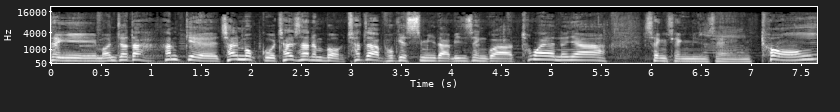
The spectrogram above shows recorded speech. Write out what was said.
민생이 먼저다. 함께 잘 먹고 잘 사는 법 찾아보겠습니다. 민생과 통하였느냐? 생생민생 통.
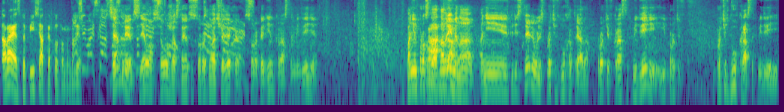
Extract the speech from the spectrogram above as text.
вторая 150-ка Тотана где? В центре, слева все уже остается 42 Death человека, Cowards. 41 красные медведи. По ним просто А, одновременно они перестреливались против двух отрядов. Против красных медведей и против, против двух красных медведей.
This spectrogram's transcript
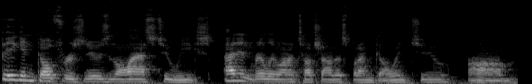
big in Gophers news in the last two weeks. I didn't really want to touch on this, but I'm going to. Um,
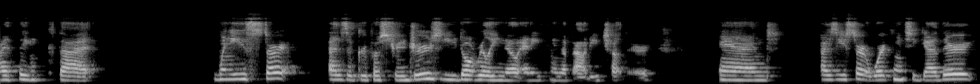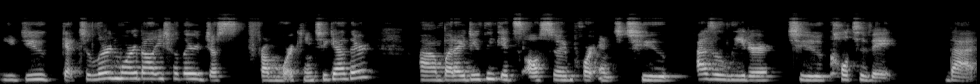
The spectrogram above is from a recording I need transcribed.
I think that when you start as a group of strangers, you don't really know anything about each other. And as you start working together, you do get to learn more about each other just from working together. Um, but I do think it's also important to, as a leader, to cultivate that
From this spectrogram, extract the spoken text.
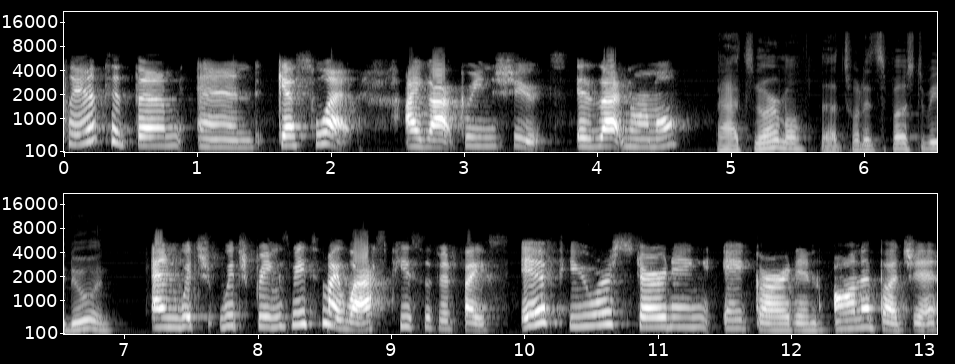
planted them, and guess what? I got green shoots. Is that normal? That's normal. That's what it's supposed to be doing. And which which brings me to my last piece of advice. If you are starting a garden on a budget,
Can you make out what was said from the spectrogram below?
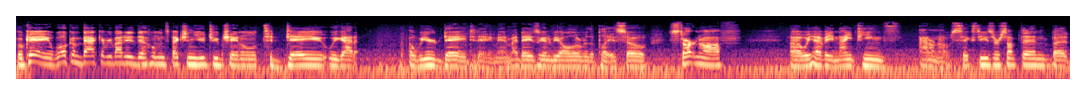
Okay, welcome back everybody to the Home Inspection YouTube channel. Today we got a weird day today, man. My day is gonna be all over the place. So starting off, uh, we have a 19, I don't know, 60s or something, but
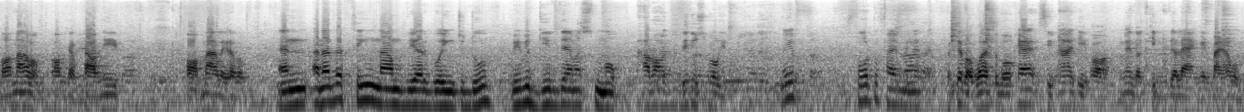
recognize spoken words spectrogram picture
หอมมากครับผมออกจากเตานี่หอมมากเลยครับผม And another thing now we are going to do, we will give them a smoke. How long did you smoke it Maybe four to five minutes. มันจะบอกว่าสโมกแค่15นาทีพองั้นเดี๋ยวกลินจะแรงเกินไปครับผม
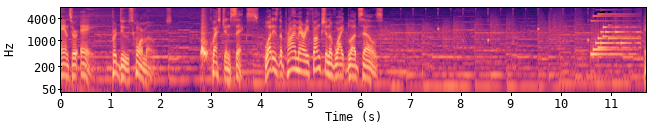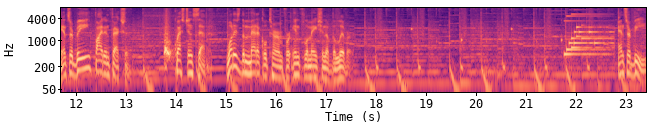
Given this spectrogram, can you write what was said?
Answer A. Produce hormones. Question 6. What is the primary function of white blood cells? Answer B. Fight infection. Question 7. What is the medical term for inflammation of the liver? Answer B.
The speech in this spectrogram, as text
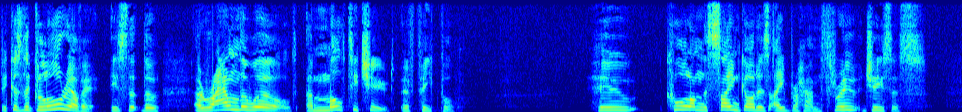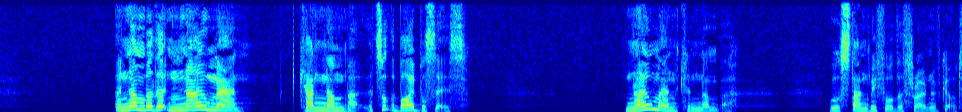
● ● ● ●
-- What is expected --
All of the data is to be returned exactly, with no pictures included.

-- Output of the task --
The spectrogram above shows recorded speech. Write out what was said.
민생이 먼저다. 함께 잘 먹고 잘 사는 법 찾아보겠습니다. 민생과 통하였느냐? 생생민생 통.
Extract the speech from the spectrogram above as text.
вторая 150-ка Тотана где? В центре, слева все уже остается 42 Death человека, Cowards. 41 красные медведи. По ним просто А, одновременно они перестреливались против двух отрядов. Против красных медведей и против, против двух красных медведей.
This spectrogram's transcript
big in Gophers news in the last two weeks. I didn't really want to touch on this, but I'm going to. Um,
The spectrogram above is from a recording I need transcribed.
I think that when you start as a group of strangers, you don't really know anything about each other. And as you start working together, you do get to learn more about each other just from working together. Um, but I do think it's also important to, as a leader, to cultivate that
From this spectrogram, extract the spoken text.
planted them, and guess what? I got green shoots. Is that normal? That's normal. That's what it's supposed to be doing. And which which brings me to my last piece of advice. If you are starting a garden on a budget,
Can you make out what was said from the spectrogram below?
Okay, welcome back everybody to the Home Inspection YouTube channel. Today we got a weird day today, man. My day is gonna be all over the place. So starting off, uh, we have a 19, I don't know, 60s or something, but
recognize spoken words spectrogram picture
หอมมากครับผมออกจากเตานี่หอมมากเลยครับผม And another thing now we are going to do, we will give them a smoke. How long did you smoke it Maybe four to five minutes. มันจะบอกว่าสโมกแค่15นาทีพองั้นเดี๋ยวกลินจะแรงเกินไปครับผม
Given this spectrogram, can you write what was said?
Answer A. Produce hormones. Question 6. What is the primary function of white blood cells? Answer B. Fight infection. Question 7. What is the medical term for inflammation of the liver? Answer B.
The speech in this spectrogram, as text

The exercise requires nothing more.